MATERIAL PROVIDED.
• • •

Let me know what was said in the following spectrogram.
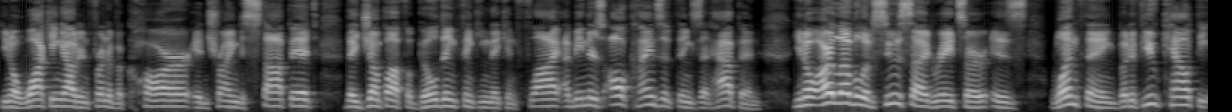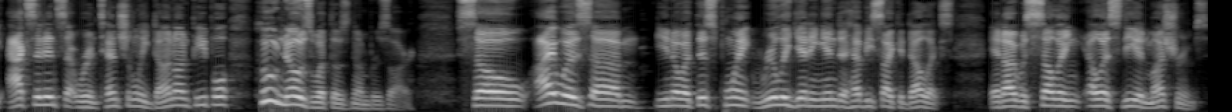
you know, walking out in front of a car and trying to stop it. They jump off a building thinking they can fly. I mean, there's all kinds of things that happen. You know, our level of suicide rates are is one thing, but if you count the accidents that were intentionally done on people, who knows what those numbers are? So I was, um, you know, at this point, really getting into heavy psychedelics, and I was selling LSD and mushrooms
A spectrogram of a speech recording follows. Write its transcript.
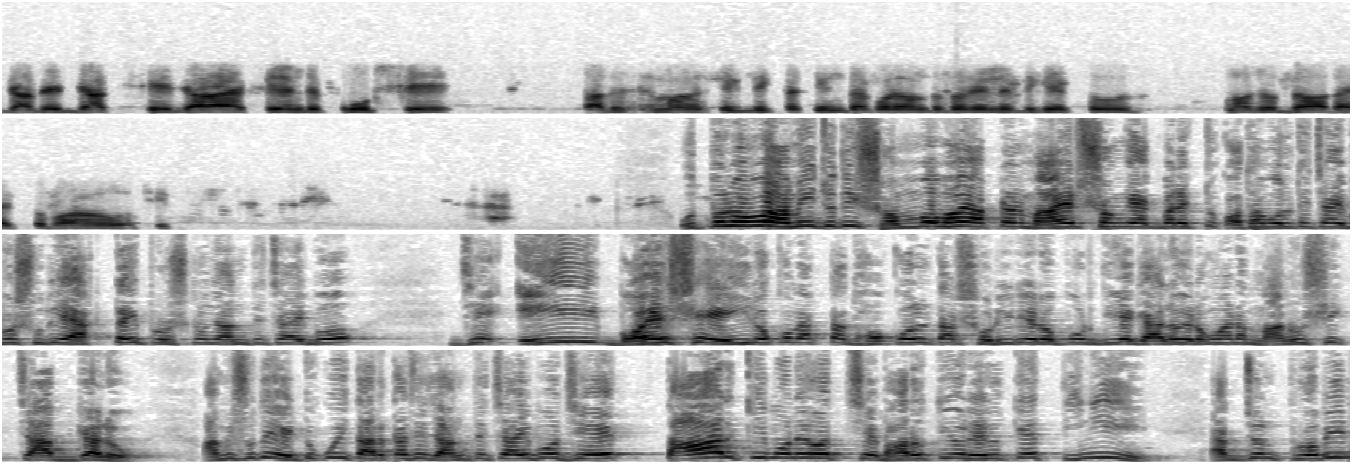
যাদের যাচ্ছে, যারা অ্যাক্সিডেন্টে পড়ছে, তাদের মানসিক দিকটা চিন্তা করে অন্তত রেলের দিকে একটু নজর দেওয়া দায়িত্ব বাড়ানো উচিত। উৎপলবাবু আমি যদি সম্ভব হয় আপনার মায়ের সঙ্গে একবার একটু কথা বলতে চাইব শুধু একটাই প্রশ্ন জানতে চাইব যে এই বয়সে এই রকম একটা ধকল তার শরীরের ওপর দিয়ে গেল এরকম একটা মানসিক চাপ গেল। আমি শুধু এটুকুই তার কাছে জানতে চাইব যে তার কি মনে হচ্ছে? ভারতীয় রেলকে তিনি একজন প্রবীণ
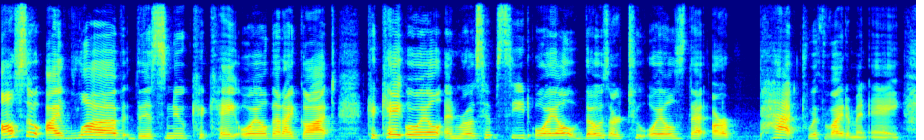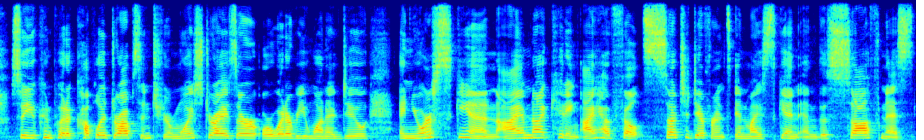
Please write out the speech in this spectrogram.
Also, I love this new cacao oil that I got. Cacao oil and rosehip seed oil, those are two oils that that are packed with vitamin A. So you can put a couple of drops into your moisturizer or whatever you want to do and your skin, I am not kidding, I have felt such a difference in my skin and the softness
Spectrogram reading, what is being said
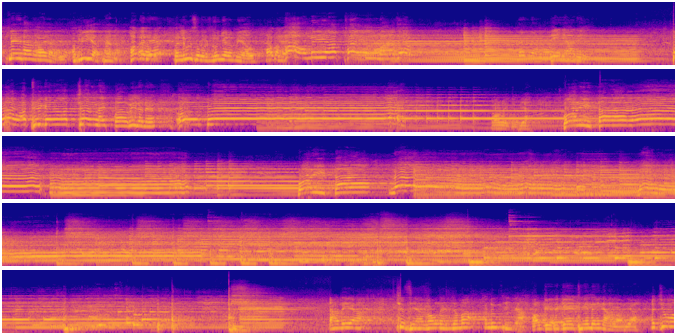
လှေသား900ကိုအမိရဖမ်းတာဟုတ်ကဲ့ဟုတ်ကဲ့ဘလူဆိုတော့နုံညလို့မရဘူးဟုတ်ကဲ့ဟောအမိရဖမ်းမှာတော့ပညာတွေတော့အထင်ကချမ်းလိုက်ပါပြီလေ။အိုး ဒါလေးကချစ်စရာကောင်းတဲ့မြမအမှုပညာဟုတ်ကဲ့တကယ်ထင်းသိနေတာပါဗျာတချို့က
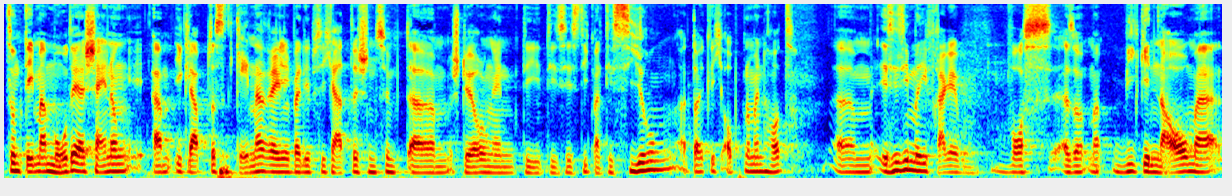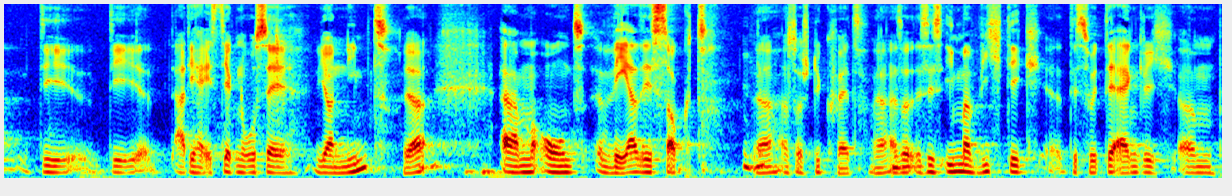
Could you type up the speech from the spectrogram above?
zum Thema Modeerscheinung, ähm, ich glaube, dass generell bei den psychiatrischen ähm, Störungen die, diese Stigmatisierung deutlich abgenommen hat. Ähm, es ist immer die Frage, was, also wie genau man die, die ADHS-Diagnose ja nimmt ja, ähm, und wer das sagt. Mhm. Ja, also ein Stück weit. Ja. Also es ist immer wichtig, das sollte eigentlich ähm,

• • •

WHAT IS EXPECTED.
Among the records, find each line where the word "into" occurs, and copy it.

RESPONSE AREA.
you know, walking out in front of a car and trying to stop it. They jump off a building thinking they can fly. I mean, there's all kinds of things that happen. You know, our level of suicide rates are is one thing, but if you count the accidents that were intentionally done on people, who knows what those numbers are? So I was, um, you know, at this point, really getting into heavy psychedelics, and I was selling LSD and mushrooms
Also, I love this new cacao oil that I got. Cacao oil and rosehip seed oil, those are two oils that that are packed with vitamin A. So you can put a couple of drops into your moisturizer or whatever you want to do and your skin, I am not kidding, I have felt such a difference in my skin and the softness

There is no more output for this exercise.